Following arguably the worst week of his political life, Ed Miliband made a combative speech at the University of London today as he tried to silence criticism of his leadership.
While seeking to switch the spotlight on to policy and away from sniping about his performance the Labour leader promised a new crackdown on companies and individuals who avoid tax.
In what the Independent's chief political commentator John Rentoul described as a re-run of his conference speech, here are seven things Mr Miliband said (while reading from an autocue)...
1. On his leadership crisis
You know there is a saying that goes: “What doesn’t kill you makes you stronger.” Being leader of the opposition, particularly in the last few days, I know what it means. You need resilience in this job. You need thick skin. But above all, you need belief in what you are doing. Not belief based on a longing to have a picture on the wall in Downing Street. Not belief driven by a sense of entitlement, that it is somehow Labour’s turn. Instead, belief driven by how we must change the country.

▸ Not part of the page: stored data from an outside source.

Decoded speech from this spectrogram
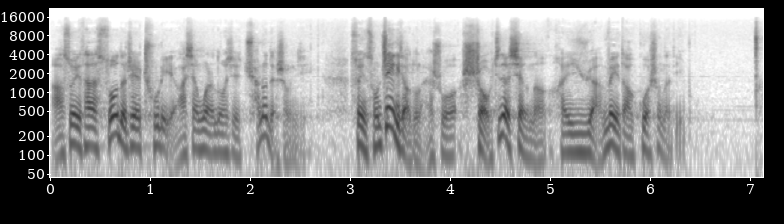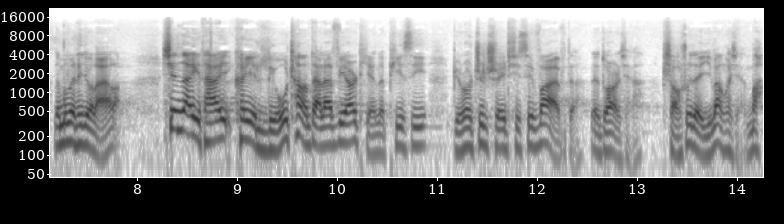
啊，所以它的所有的这些处理啊相关的东西全都得升级。所以从这个角度来说，手机的性能还远未到过剩的地步。那么问题就来了，现在一台可以流畅带来 VR 体验的 PC，比如说支持 HTC Vive 的，那多少钱？少说得一万块钱吧，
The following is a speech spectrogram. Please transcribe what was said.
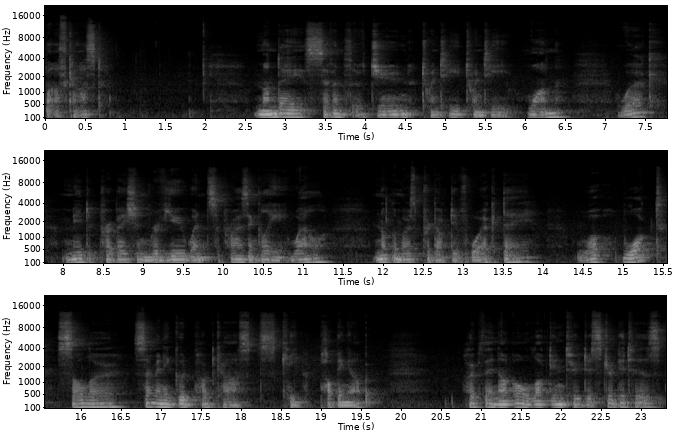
Bathcast. Monday, 7th of June 2021. Work mid probation review went surprisingly well. Not the most productive work day. Walked solo. So many good podcasts keep popping up. Hope they're not all locked into distributors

2. On political opponents
We’re in a fight not because our opponents think we’re destined to lose the election. But because they fear we can win. And between now and the election they are going to use every tactic to try to destabilise, distract us and throw us off course. Our task, the task for every person in this party, is simple: To focus our eyes on the prize of changing this country.
3. On inequality
Now I have heard some people say they don’t know what we stand for. So let me take the opportunity today to spell it out in the simplest of terms ... This country is too unequal. And we need to change it … So it starts with one core belief. Our country only works for the privileged few today, not for most people.
4. On the “zero-zero” economy
It is about: … People making a decent living but who can’t afford to buy a home of their own. People who worry that one of the foundation stones of their security – the NHS – is under threat. People asking why they are on zero hours contracts while some of those at the top get away with paying zero tax.
5. On the economic system
This inequality is not some accident. It is driven by beliefs about how you run countries and how we should run Britain. Wrong beliefs. Beliefs that have had their time. The belief that insecurity is the way you make working people work harder. The view that low pay is the only way we can compete in the world. The idea that markets will always get the right outcome, even if that means powerful interests have all the power.
6. On his own values
Here’s what I believe… Security. Hard work rewarded. Vested interests made to work in the public interest. Public services there when you need them. And a country succeeding together, not ripped apart. Labour values. The values of the British people. The values that will win us the general election.
7. On next year's election
The Tories have no answers to the discontent people feel. UKIP have wildly wrong answers to that discontent. And who knows what one can say about the Liberal Democrats? Friends, I say we can take this lot apart and it is time we did.